[What you should do]: In the records below, find the line containing "Here's a spectrogram" and return it together with every later line, exactly as written; pictures are to be omitted.

[Data to examine]:
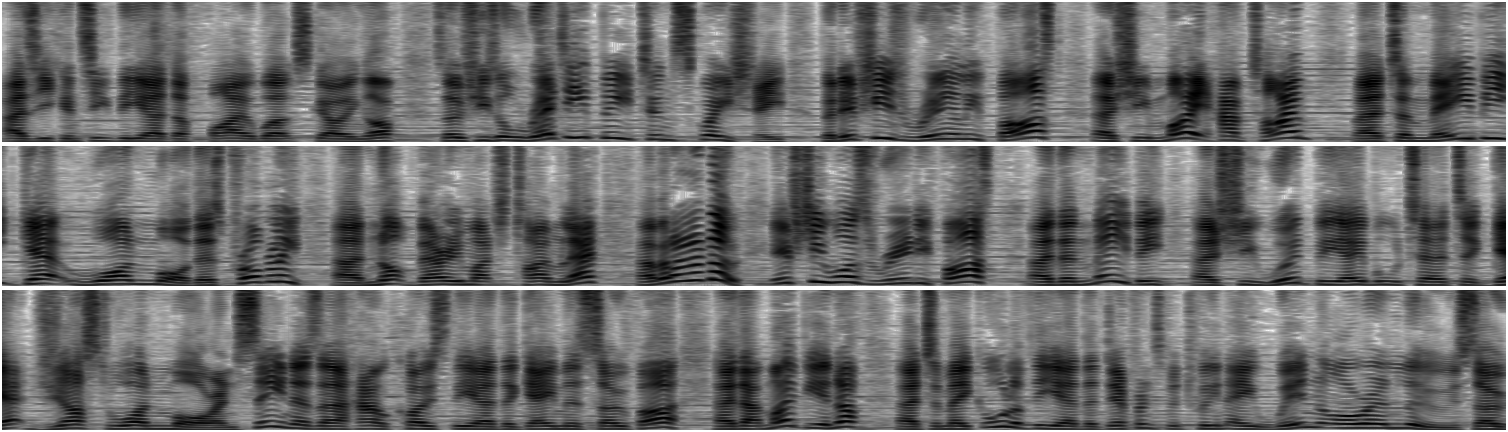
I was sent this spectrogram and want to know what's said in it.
as you can see the uh, the fireworks going off. So she's already beaten Squishy, but if she's really fast, uh, she might have time uh, to maybe get one more. There's probably uh, not very much time left, but I don't know. If she was really fast, then maybe she would be able to, to get just one more. And seeing as how close the the game is so far, that might be enough to make all of the the difference between a win or a lose. So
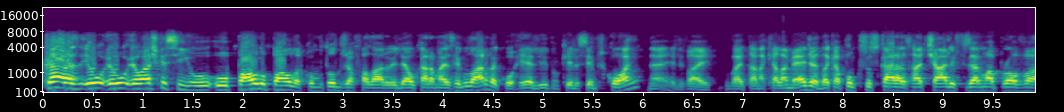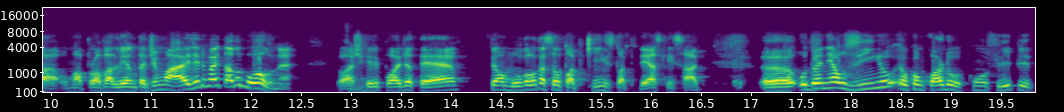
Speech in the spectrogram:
Cara, eu, eu, eu acho que assim, o, o Paulo Paula, como todos já falaram, ele é o cara mais regular, vai correr ali no que ele sempre corre, né? Ele vai vai estar naquela média. Daqui a pouco, se os caras ratearem e fizerem uma prova, uma prova lenta demais, ele vai estar no bolo, né? Eu acho que ele pode até ter uma boa colocação, top 15, top 10, quem sabe. Ah, o Danielzinho, eu concordo com o Felipe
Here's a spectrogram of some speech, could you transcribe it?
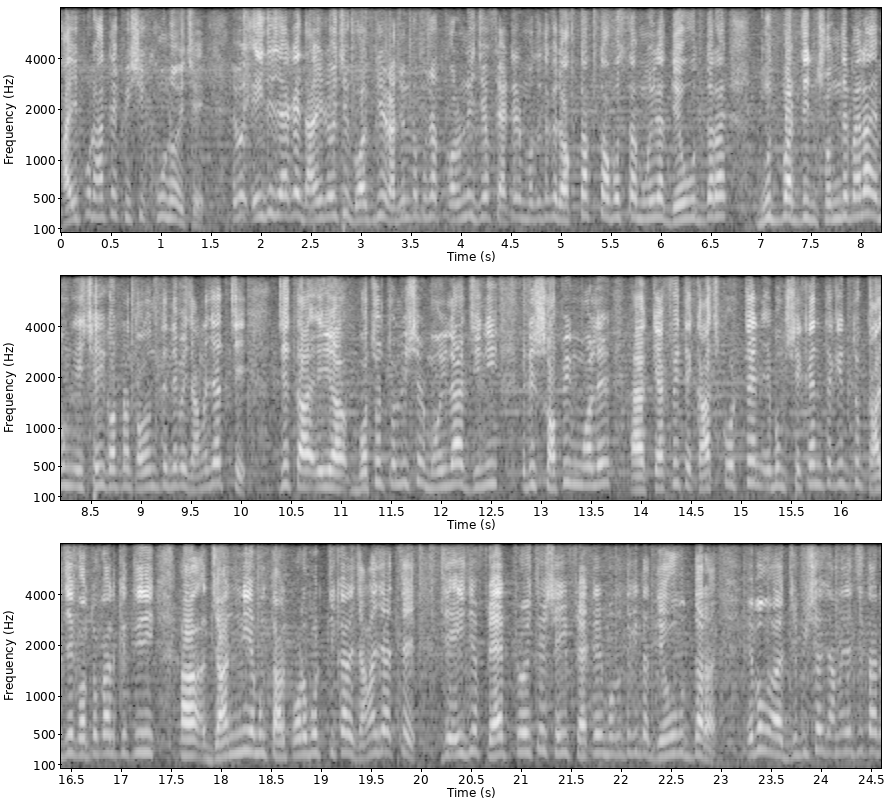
ভাইপোর হাতে পিসি খুন হয়েছে। এবং এই যে জায়গায় দাঁড়িয়ে রয়েছে গল্পগিনের রাজেন্দ্র প্রসাদ করণী যে ফ্ল্যাটের মধ্যে থেকে রক্তাক্ত অবস্থায় মহিলা দেহ উদ্ধার হয় বুধবার দিন সন্ধেবেলা এবং এই সেই ঘটনা তদন্তে নেমে জানা যাচ্ছে যে তা, এই বছর চল্লিশের মহিলা যিনি একটি শপিং মলের ক্যাফেতে কাজ করতেন এবং সেখান থেকে কিন্তু কাজে গতকালকে তিনি যাননি এবং তার পরবর্তীকালে জানা যাচ্ছে যে এই যে ফ্ল্যাট রয়েছে, সেই ফ্ল্যাটের মধ্যে থেকে তার দেহ উদ্ধার হয়। এবং যে বিষয়ে জানা যাচ্ছে তার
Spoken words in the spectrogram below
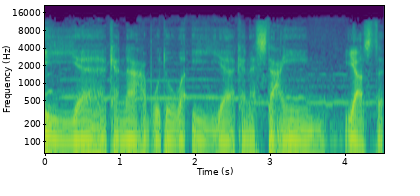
İyyâke na'budu ve iyyâke nesta'in yazdı.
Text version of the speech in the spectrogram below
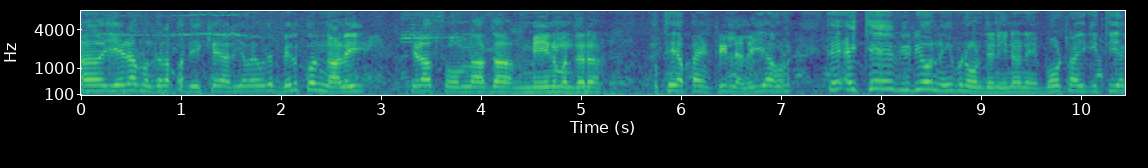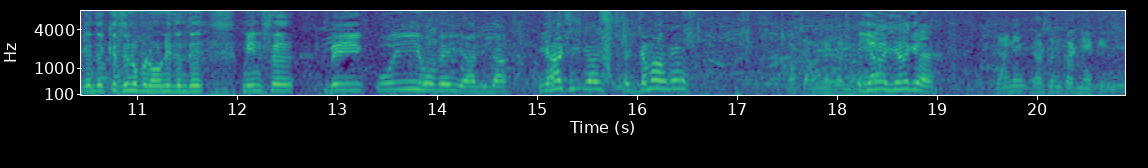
ਆ ਜਿਹੜਾ ਮੰਦਿਰ ਆਪਾਂ ਦੇਖ ਕੇ ਆ ਲਿਆ ਵਾ ਉਹਦੇ ਬਿਲਕੁਲ ਨਾਲ ਹੀ ਜਿਹੜਾ ਸੋਮਨਾਥ ਦਾ ਮੇਨ ਮੰਦਿਰ ਆ ਉੱਥੇ ਆਪਾਂ ਐਂਟਰੀ ਲੈ ਲਈ ਆ ਹੁਣ ਤੇ ਇੱਥੇ ਵੀਡੀਓ ਨਹੀਂ ਬਣਾਉਣ ਦੇਣੀ ਇਹਨਾਂ ਨੇ ਬਹੁਤ ਟਰਾਈ ਕੀਤੀ ਆ ਕਹਿੰਦੇ ਕਿਸੇ ਨੂੰ ਬਣਾਉਣ ਨਹੀਂ ਦਿੰਦੇ ਮੀਨਸ ਬਈ ਕੋਈ ਹੋਵੇ ਯਾਰ ਜਿੱਦਾਂ यहाँ ਜਮਾ ਹੋ ਗਏ और सामने जमा यहाँ यहाँ क्या है जाने दर्शन करने के लिए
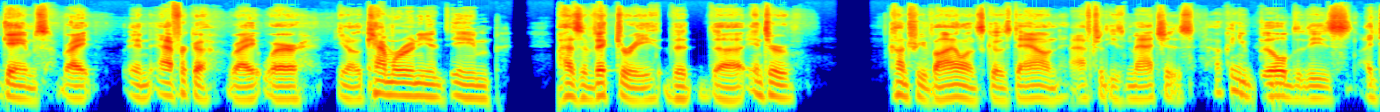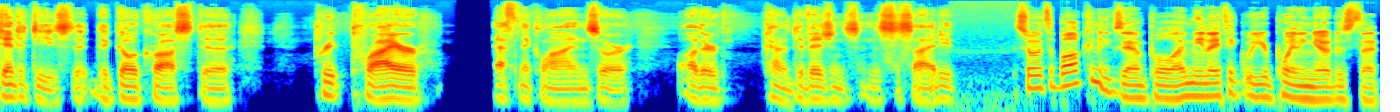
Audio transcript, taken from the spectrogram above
games, right, in Africa, right, where, you know, the Cameroonian team has a victory that the inter country violence goes down after these matches. How can you mm-hmm. build these identities that, that go across the pre- prior ethnic lines or other kind of divisions in the society? So with the Balkan example, I mean, I think what you're pointing out is that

[Answer section]:
Here's a spectrogram of some speech, could you transcribe it?
ভাইপোর হাতে পিসি খুন হয়েছে। এবং এই যে জায়গায় দাঁড়িয়ে রয়েছে গল্পগিনের রাজেন্দ্র প্রসাদ করণী যে ফ্ল্যাটের মধ্যে থেকে রক্তাক্ত অবস্থায় মহিলা দেহ উদ্ধার হয় বুধবার দিন সন্ধেবেলা এবং এই সেই ঘটনা তদন্তে নেমে জানা যাচ্ছে যে তা, এই বছর চল্লিশের মহিলা যিনি একটি শপিং মলের ক্যাফেতে কাজ করতেন এবং সেখান থেকে কিন্তু কাজে গতকালকে তিনি যাননি এবং তার পরবর্তীকালে জানা যাচ্ছে যে এই যে ফ্ল্যাট রয়েছে, সেই ফ্ল্যাটের মধ্যে থেকে তার দেহ উদ্ধার হয়। এবং যে বিষয়ে জানা যাচ্ছে তার
Spoken words in the spectrogram below
İyyâke na'budu ve iyyâke nesta'in yazdı.
Text version of the speech in the spectrogram below
ਆ ਜਿਹੜਾ ਮੰਦਿਰ ਆਪਾਂ ਦੇਖ ਕੇ ਆ ਲਿਆ ਵਾ ਉਹਦੇ ਬਿਲਕੁਲ ਨਾਲ ਹੀ ਜਿਹੜਾ ਸੋਮਨਾਥ ਦਾ ਮੇਨ ਮੰਦਿਰ ਆ ਉੱਥੇ ਆਪਾਂ ਐਂਟਰੀ ਲੈ ਲਈ ਆ ਹੁਣ ਤੇ ਇੱਥੇ ਵੀਡੀਓ ਨਹੀਂ ਬਣਾਉਣ ਦੇਣੀ ਇਹਨਾਂ ਨੇ ਬਹੁਤ ਟਰਾਈ ਕੀਤੀ ਆ ਕਹਿੰਦੇ ਕਿਸੇ ਨੂੰ ਬਣਾਉਣ ਨਹੀਂ ਦਿੰਦੇ ਮੀਨਸ ਬਈ ਕੋਈ ਹੋਵੇ ਯਾਰ ਜਿੱਦਾਂ यहाँ ਜਮਾ ਹੋ ਗਏ और सामने जमा यहाँ यहाँ क्या है जाने दर्शन करने के लिए
Audio transcript, taken from the spectrogram above
games, right, in Africa, right, where, you know, the Cameroonian team has a victory that the inter country violence goes down after these matches. How can you mm-hmm. build these identities that, that go across the pre- prior ethnic lines or other kind of divisions in the society? So with the Balkan example, I mean, I think what you're pointing out is that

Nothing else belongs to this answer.